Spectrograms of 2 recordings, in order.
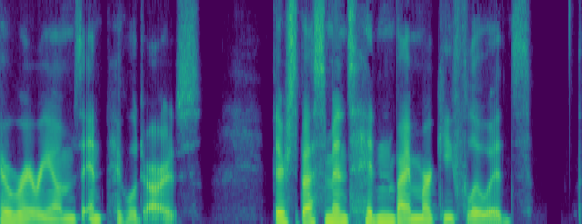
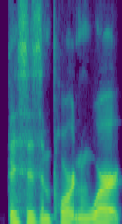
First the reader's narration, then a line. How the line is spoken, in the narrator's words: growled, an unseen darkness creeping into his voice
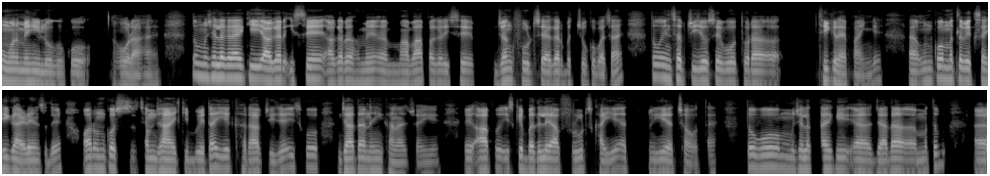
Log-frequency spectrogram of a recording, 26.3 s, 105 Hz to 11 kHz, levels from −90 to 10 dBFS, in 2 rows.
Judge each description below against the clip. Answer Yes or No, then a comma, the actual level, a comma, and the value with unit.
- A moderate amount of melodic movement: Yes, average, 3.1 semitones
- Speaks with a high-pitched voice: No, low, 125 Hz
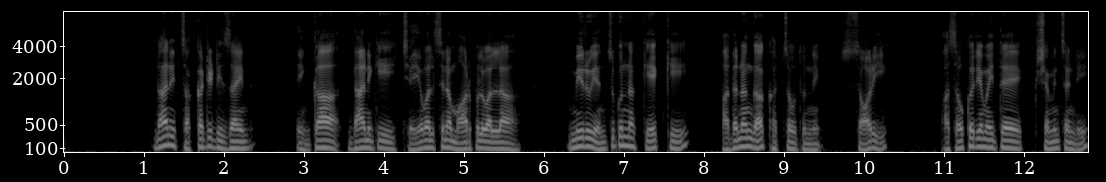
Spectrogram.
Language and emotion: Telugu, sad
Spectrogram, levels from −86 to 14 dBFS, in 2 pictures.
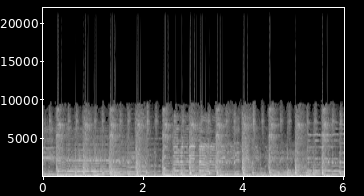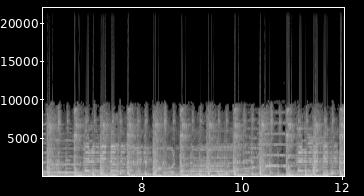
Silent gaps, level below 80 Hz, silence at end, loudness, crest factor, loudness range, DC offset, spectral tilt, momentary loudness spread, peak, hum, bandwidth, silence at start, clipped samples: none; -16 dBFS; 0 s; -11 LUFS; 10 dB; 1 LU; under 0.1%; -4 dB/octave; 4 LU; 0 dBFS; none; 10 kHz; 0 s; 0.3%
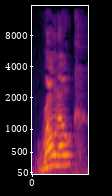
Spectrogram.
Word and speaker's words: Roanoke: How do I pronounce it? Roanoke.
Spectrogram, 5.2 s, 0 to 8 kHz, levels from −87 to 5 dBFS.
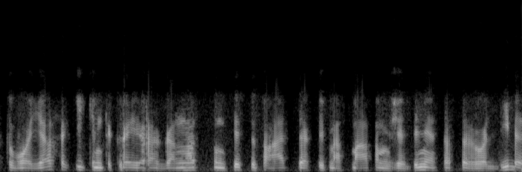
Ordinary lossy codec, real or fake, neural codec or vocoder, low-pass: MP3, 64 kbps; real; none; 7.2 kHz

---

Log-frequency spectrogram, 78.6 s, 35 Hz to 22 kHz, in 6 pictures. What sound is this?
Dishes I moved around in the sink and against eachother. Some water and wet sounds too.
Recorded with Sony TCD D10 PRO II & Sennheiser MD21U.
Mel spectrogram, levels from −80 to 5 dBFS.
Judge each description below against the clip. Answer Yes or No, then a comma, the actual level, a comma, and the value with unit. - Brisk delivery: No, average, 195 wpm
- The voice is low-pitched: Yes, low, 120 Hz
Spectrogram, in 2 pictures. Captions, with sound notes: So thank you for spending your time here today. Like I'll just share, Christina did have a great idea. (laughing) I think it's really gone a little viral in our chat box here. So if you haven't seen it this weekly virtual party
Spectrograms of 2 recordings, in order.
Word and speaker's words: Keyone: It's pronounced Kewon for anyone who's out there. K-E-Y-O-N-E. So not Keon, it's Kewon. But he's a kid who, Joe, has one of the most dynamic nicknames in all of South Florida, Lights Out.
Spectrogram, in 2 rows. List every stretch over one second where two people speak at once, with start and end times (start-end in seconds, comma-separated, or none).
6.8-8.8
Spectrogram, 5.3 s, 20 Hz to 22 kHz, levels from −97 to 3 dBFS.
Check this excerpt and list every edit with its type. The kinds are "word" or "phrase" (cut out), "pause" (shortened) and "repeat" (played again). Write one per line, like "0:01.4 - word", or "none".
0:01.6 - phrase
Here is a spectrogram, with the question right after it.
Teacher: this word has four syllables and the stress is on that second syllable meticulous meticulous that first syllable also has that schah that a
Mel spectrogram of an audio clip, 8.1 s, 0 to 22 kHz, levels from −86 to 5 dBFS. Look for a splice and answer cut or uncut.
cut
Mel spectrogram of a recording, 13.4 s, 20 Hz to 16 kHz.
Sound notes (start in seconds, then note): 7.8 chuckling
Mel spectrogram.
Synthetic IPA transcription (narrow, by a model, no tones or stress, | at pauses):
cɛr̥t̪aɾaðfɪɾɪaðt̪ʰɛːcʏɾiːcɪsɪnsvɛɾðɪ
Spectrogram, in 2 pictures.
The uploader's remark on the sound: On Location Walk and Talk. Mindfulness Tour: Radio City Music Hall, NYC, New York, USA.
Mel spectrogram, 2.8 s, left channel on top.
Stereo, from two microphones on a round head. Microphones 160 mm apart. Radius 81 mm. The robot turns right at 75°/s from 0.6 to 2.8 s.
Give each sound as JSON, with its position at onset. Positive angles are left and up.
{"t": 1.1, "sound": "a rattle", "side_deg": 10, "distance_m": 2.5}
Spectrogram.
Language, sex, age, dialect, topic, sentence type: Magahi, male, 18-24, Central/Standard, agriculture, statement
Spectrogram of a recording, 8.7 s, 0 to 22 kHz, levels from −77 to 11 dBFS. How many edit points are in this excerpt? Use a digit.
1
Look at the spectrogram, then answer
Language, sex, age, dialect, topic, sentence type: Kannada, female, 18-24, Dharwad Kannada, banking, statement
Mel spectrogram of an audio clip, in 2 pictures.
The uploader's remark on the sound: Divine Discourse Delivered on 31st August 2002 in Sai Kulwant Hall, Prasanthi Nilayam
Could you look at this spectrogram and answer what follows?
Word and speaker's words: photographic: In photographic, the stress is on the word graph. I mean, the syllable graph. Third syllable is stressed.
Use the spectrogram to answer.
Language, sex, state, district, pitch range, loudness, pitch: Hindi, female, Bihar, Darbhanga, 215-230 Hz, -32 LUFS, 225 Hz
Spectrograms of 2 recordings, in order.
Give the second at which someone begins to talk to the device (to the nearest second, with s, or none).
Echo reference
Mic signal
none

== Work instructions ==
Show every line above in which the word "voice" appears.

== Response to this exercise ==
First the reader's narration, then a line. How the line is spoken, in the narrator's words: growled, an unseen darkness creeping into his voice
- Speaks with a high-pitched voice: No, low, 125 Hz
- The voice is low-pitched: Yes, low, 120 Hz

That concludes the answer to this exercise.